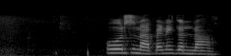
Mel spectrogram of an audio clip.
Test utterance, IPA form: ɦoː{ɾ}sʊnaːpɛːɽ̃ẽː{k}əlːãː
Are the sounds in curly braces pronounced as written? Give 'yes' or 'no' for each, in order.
yes, no

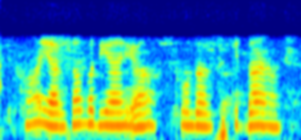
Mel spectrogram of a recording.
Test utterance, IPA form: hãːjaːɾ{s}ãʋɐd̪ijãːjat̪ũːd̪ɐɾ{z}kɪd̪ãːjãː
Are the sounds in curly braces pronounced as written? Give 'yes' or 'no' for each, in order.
yes, no

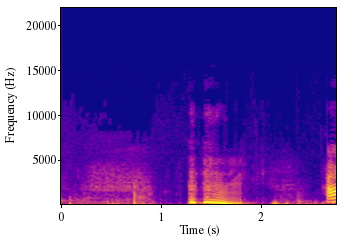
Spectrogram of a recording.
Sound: clears throat

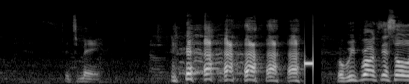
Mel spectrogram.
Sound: laughing

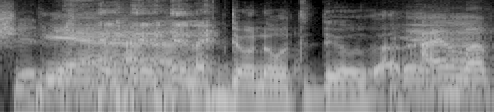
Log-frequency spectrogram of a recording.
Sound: everyone laughs

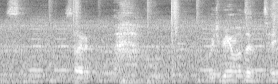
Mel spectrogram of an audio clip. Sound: sigh

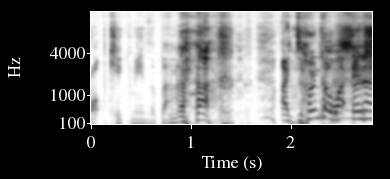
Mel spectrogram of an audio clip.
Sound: laughing

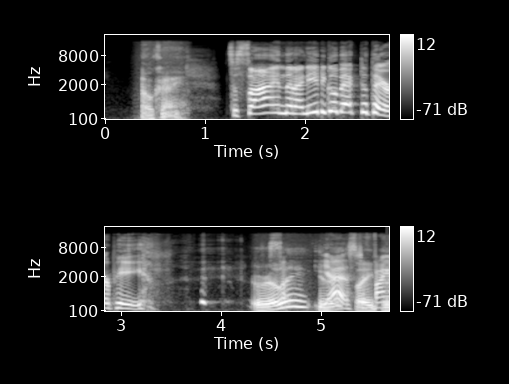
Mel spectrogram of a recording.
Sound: laughing

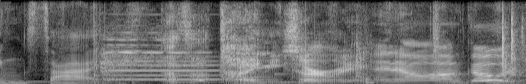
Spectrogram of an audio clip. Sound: hitting bell

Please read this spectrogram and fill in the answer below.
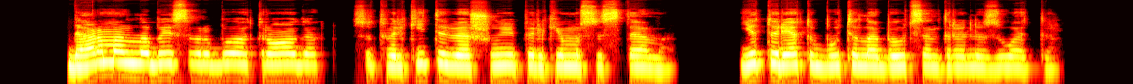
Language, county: Lithuanian, Vilnius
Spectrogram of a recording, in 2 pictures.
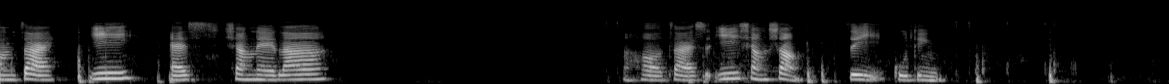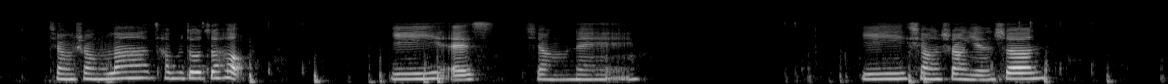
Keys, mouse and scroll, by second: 0.8 e, 6.9 e, 10.1-12.2 middle drag, 12.2-14.0 drag, 14.0-16.3 middle drag, 15.4 e, 20.0 e, 22.3-23.3 middle drag.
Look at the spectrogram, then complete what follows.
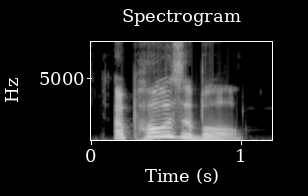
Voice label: "opposable", voice, spelling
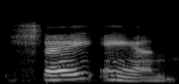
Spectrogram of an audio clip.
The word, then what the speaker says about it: Sheyenne: Sheyenne. Sheyenne. So I butchered it.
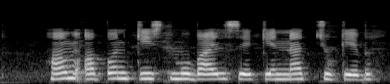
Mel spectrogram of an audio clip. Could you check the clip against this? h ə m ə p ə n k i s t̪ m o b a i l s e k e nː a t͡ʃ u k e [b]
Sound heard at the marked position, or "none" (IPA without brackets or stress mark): b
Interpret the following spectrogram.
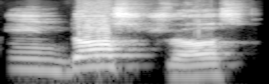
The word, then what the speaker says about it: industrious: So, we have industrious. So, we're going to stress what now? Dos, that's d u s.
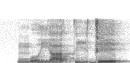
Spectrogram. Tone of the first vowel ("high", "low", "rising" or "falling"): low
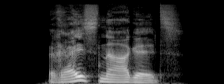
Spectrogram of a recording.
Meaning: genitive singular of Reißnagel
- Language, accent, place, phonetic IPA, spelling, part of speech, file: German, Germany, Berlin, [ˈʁaɪ̯sˌnaːɡl̩s], Reißnagels, noun, De-Reißnagels.ogg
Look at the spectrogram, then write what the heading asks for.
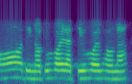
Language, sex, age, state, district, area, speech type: Assamese, female, 18-30, Assam, Dhemaji, urban, conversation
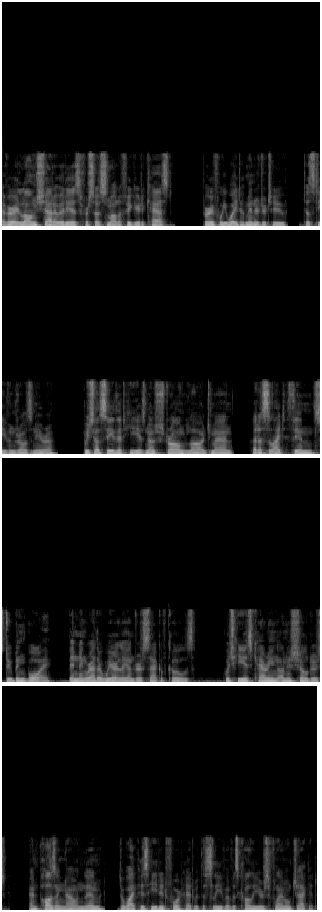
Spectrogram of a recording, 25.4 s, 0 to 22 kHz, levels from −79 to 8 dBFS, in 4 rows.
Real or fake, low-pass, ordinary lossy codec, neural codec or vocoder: real; 7.2 kHz; AAC, 32 kbps; none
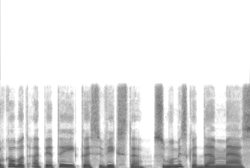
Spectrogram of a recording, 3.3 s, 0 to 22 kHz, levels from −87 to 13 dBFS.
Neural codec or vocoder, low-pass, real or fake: autoencoder, 48 kHz, 32 numbers a frame, DAC-VAE, trained on Japanese speech; 10.8 kHz; fake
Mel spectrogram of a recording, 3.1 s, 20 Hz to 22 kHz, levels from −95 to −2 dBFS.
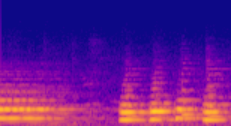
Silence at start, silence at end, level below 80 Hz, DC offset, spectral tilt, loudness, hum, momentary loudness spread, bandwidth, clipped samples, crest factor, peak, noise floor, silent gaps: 0 s; 0 s; -60 dBFS; under 0.1%; -10.5 dB/octave; -21 LUFS; none; 14 LU; 3.2 kHz; under 0.1%; 14 dB; -8 dBFS; -50 dBFS; none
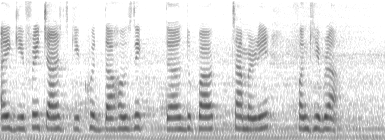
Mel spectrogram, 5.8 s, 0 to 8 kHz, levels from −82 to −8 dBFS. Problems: background sounds at intervals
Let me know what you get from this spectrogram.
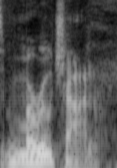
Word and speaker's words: Maruchan: Y'all prefer Top Ramen or Maruchan? – It's Maruchan. You added all type of letters.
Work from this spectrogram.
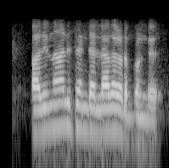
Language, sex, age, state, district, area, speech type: Malayalam, male, 18-30, Kerala, Idukki, rural, conversation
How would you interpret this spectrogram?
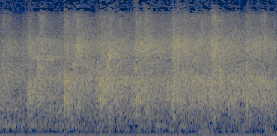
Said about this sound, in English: And I got the charismatic Pentecostals clapping.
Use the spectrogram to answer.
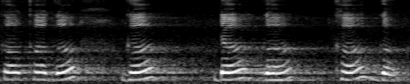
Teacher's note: कोमल तालव्य। इन व्यंजनों को बोलते समय जीभ तालु के सबसे पिछले भाग को स्पर्श करती है।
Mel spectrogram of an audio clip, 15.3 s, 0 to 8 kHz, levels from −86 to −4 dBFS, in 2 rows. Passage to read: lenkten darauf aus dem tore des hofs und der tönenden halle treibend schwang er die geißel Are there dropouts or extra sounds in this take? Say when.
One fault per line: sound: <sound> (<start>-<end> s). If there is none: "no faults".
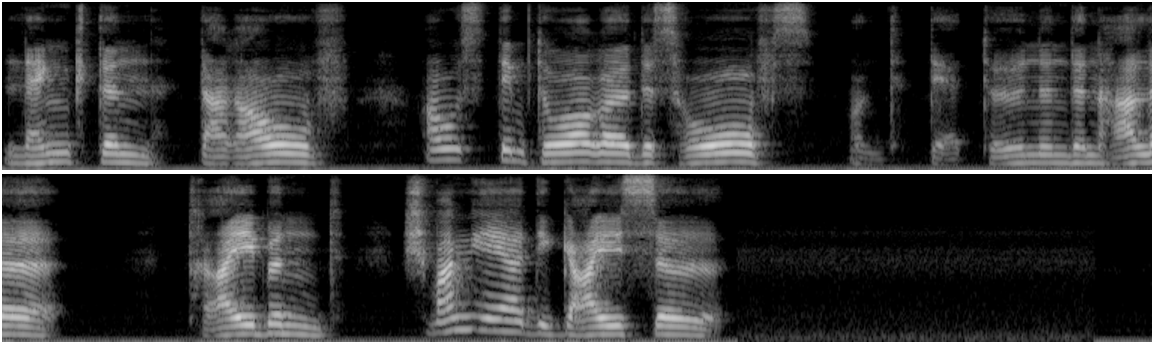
no faults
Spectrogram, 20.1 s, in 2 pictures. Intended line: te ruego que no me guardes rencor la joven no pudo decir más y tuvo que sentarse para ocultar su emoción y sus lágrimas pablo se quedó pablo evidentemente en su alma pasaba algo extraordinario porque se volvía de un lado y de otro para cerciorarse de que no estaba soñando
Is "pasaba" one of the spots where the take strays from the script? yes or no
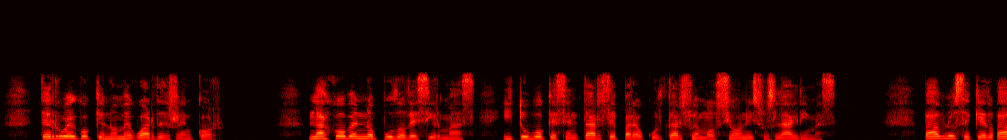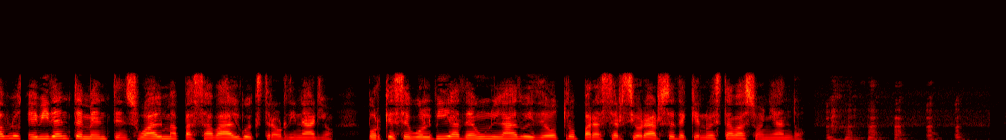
no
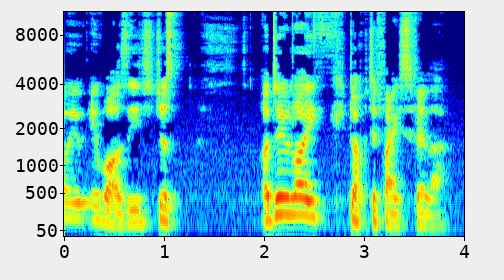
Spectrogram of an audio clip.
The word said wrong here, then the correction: Facilier: I can't pronounce his name. – Facilier. – Facefiller. – Facilier. – Shadow Man. – At least try. Facilier.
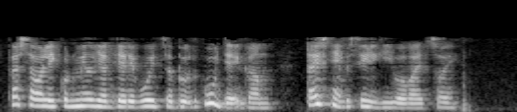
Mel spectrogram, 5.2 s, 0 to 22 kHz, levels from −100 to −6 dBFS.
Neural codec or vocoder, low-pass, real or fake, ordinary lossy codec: vocoder, 24 kHz, 100 mel bands, Vocos; 5.4 kHz; fake; AAC, 24 kbps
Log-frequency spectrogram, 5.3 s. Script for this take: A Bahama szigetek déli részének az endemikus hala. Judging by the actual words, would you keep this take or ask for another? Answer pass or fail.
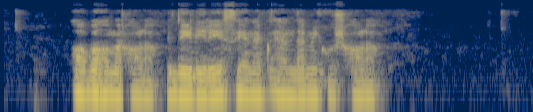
fail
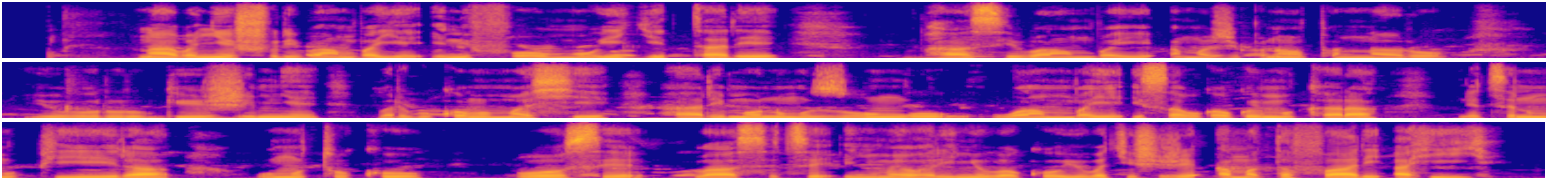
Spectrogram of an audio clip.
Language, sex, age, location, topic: Kinyarwanda, male, 18-24, Nyagatare, education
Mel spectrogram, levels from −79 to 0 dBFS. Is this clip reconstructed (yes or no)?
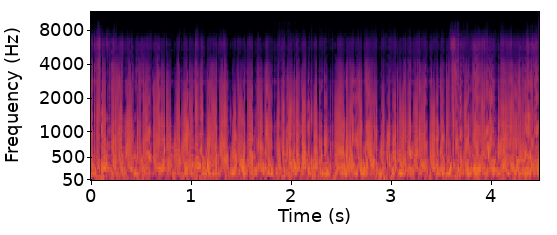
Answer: yes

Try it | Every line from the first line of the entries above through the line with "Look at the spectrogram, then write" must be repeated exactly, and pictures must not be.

Task answer |
Mel spectrogram of an audio clip.
Test utterance, IPA form: ɦoː{ɾ}sʊnaːpɛːɽ̃ẽː{k}əlːãː
Are the sounds in curly braces pronounced as written? Give 'yes' or 'no' for each, in order.
yes, no

Mel spectrogram of a recording.
Test utterance, IPA form: hãːjaːɾ{s}ãʋɐd̪ijãːjat̪ũːd̪ɐɾ{z}kɪd̪ãːjãː
Are the sounds in curly braces pronounced as written? Give 'yes' or 'no' for each, in order.
yes, no

Spectrogram of a recording.
Sound: clears throat

Mel spectrogram.
Sound: laughing

Log-frequency spectrogram of a recording.
Sound: everyone laughs

Mel spectrogram of an audio clip. Sound: sigh

Mel spectrogram of an audio clip.
Sound: laughing

Mel spectrogram of a recording.
Sound: laughing

Spectrogram of an audio clip. Sound: hitting bell

Please read this spectrogram and fill in the answer below.
Language, county: Lithuanian, Vilnius
Spectrogram of a recording, in 2 pictures.
Keys, mouse and scroll, by second: 0.8 e, 6.9 e, 10.1-12.2 middle drag, 12.2-14.0 drag, 14.0-16.3 middle drag, 15.4 e, 20.0 e, 22.3-23.3 middle drag.
Look at the spectrogram, then complete what follows.
Voice label: "opposable", voice, spelling
Spectrogram of an audio clip.
The word, then what the speaker says about it: Sheyenne: Sheyenne. Sheyenne. So I butchered it.
Mel spectrogram of an audio clip. Could you check the clip against this? h ə m ə p ə n k i s t̪ m o b a i l s e k e nː a t͡ʃ u k e [b]
Sound heard at the marked position, or "none" (IPA without brackets or stress mark): b
Interpret the following spectrogram.
The word, then what the speaker says about it: industrious: So, we have industrious. So, we're going to stress what now? Dos, that's d u s.
Spectrogram. Tone of the first vowel ("high", "low", "rising" or "falling"): low
Spectrogram of a recording.
Meaning: genitive singular of Reißnagel
- Language, accent, place, phonetic IPA, spelling, part of speech, file: German, Germany, Berlin, [ˈʁaɪ̯sˌnaːɡl̩s], Reißnagels, noun, De-Reißnagels.ogg
Look at the spectrogram, then write what the heading asks for.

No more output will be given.